I am currently waiting for my V to be born... I will get a boy.
I like to plan ahead. Therefore, I am currently in doubt on when is "really" the best time to neuter a dog.
The breeder I am getting the dog from as well as another breeder (also a DVM) told me that is better to wait until the dog is fully grown (18 months) before neutering him. That way all the bones and muscles are fully grown, developed and his male characteristics are set.
On the other side "behaviorist" and most vets recommend to neuter at 6 months (or before) and claim there is not adverse effect on health or physical development (even though I have read multiple articles where neutering/spaying does more harm than good in the long term health of dogs).
I have to admit that the idea of waiting for full growth to end before neutering a dog make more sense to me. And at this point I am more incline to wait longer before spaying a dog.
As far as I have seen V's are quite mellow and eager to please. I am not that worry about the undesired "behavior" resulting from the extra hormones if the dog is left intact a little bit longer.
More discussion and posting on this issue will be great! I don't expect to see a definitive answer but the more postings and experiences the better....
Everyone will form their own opinions...but here's a good article in regards to the discussion. As I menitoend before it is by Bruce Fogle from his veterinarian practice website (Portman Veterinary Clinic)
- http://www.portmanvetclinic.co.uk/archives/293 -
He is pro neutring earlier in the dog's life so take it w/ a grain of salt....but it is what I will be following w/ my new pup...picking him up next week!

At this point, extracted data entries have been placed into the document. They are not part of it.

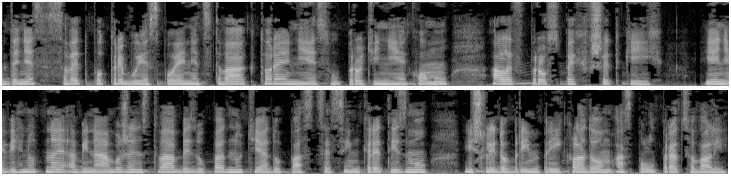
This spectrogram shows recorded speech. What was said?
Dnes svet potrebuje spojenectvá, ktoré nie sú proti niekomu, ale v prospech všetkých. Je nevyhnutné, aby náboženstvá bez upadnutia do pasce synkretizmu išli dobrým príkladom a spolupracovali,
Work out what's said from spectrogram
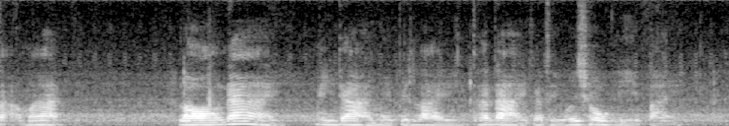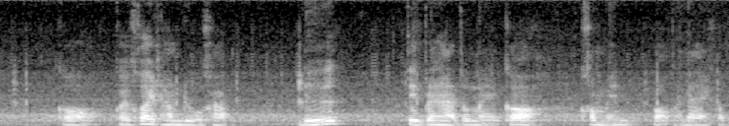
สามารถลองได้ไม่ได้ไม่เป็นไร ถ้าได้ก็ถือว่าโชคดีไป ก็ค่อยๆทำดูครับ หรือติดปัญหาตรงไหนก็คอมเมนต์บอกกันได้ครับ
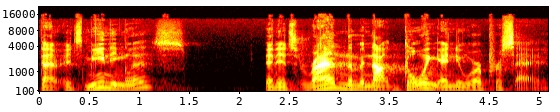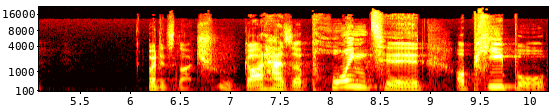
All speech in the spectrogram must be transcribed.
that it's meaningless, that it's random and not going anywhere per se. But it's not true. God has appointed a people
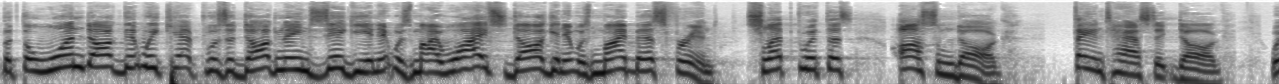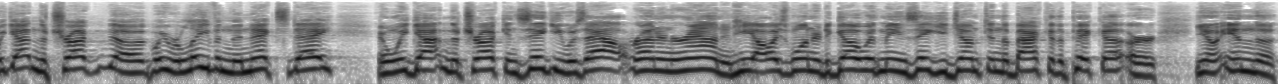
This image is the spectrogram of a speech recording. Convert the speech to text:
But the one dog that we kept was a dog named Ziggy, and it was my wife's dog, and it was my best friend. Slept with us. Awesome dog. Fantastic dog. We got in the truck. Uh, we were leaving the next day, and we got in the truck, and Ziggy was out running around, and he always wanted to go with me. And Ziggy jumped in the back of the pickup, or you know, in the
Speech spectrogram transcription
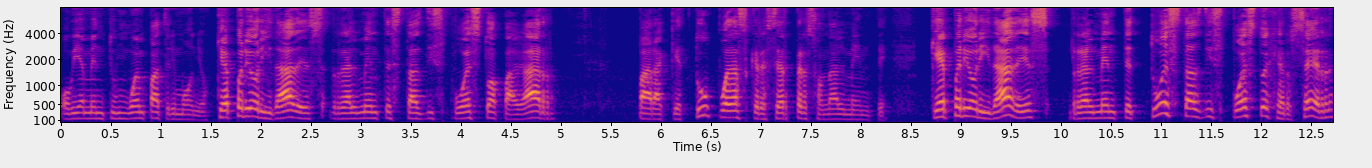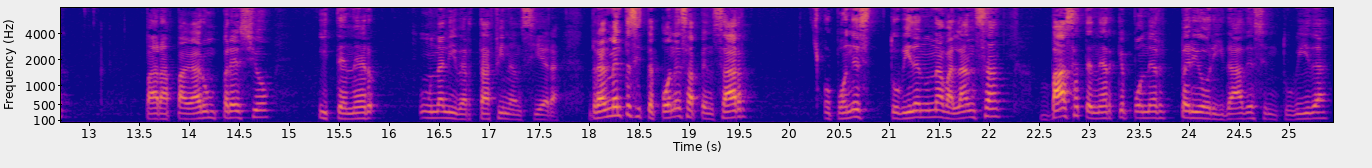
obviamente un buen patrimonio? ¿Qué prioridades realmente estás dispuesto a pagar para que tú puedas crecer personalmente? ¿Qué prioridades realmente tú estás dispuesto a ejercer para pagar un precio y tener una libertad financiera? Realmente si te pones a pensar o pones tu vida en una balanza, vas a tener que poner prioridades en tu vida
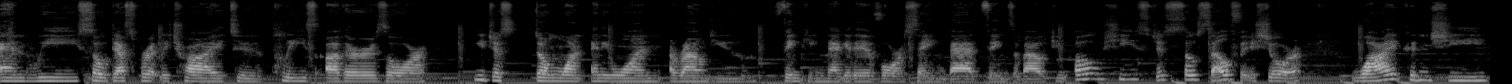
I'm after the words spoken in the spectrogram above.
And we so desperately try to please others or you just don't want anyone around you thinking negative or saying bad things about you. Oh, she's just so selfish, or why couldn't she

8 months for our boy. His breeder, who works at a vet, told us that they try to get them neutered before they start lifting their legs and marking territories. Plus the social aspect of really starting to hump away. He is doing great.....there was ZERO change in personality. It looked like he didn't even notice. He never touched his stitches and was up and running around in a day or so (not recommended by the vet). We tried to keep him calm and on a leash for the first 5 days.....NOT GOING TO HAPPEN WITH A V!!!!!
Thanks for your replies. Molly saw the vet this week and was told do the spay thing at six months....definately don't let her go into heat. Vet also said i would have to keep Molly calm for ten days after surgery. Someone please tell me what planet the vet lives on! I think I will need a lot of pot....for the dog.
It is very hard to limit activity but what worked well for us was keeping her confined to her crate for the first couple days. We only let her out to eat and go to the bathroom. This was difficult though because we live on a 2nd floor and they can not do steps for the 2 weeks so we had to carry her everytime. After the first couple days, we had her on a leash in the apartment. It worked really well and she healed up beautifully. We were worried because she needed to be better for her obedience class that started 11 days after surgery. The vet had recommended 25mg of Benadryl to try to keep her calm. It didn't really have any affect on Holley but its worth a shot. Good luck.
Our vet kept Rosie inpatient for the first night, then sent her home with us the next day with fairly moderate instructions regarding activity. They said just to avoid a lot of running and jumping--which admittedly is tough with a V. So we kept her home with no long walks. She would have hated being crated b/c she never really loved her crate. She did do more bouncing around than we would have liked, but couldn't get going too fast indoors and fortunately, healed okay.
We thought Holley was going to be way worse with being in the crate but she did really well. We knew that if she had the chance she would do her laps through the apartment at a high rate of speed and we couldn't risk anything with the class coming up. They all seem to have their challenges. Haha.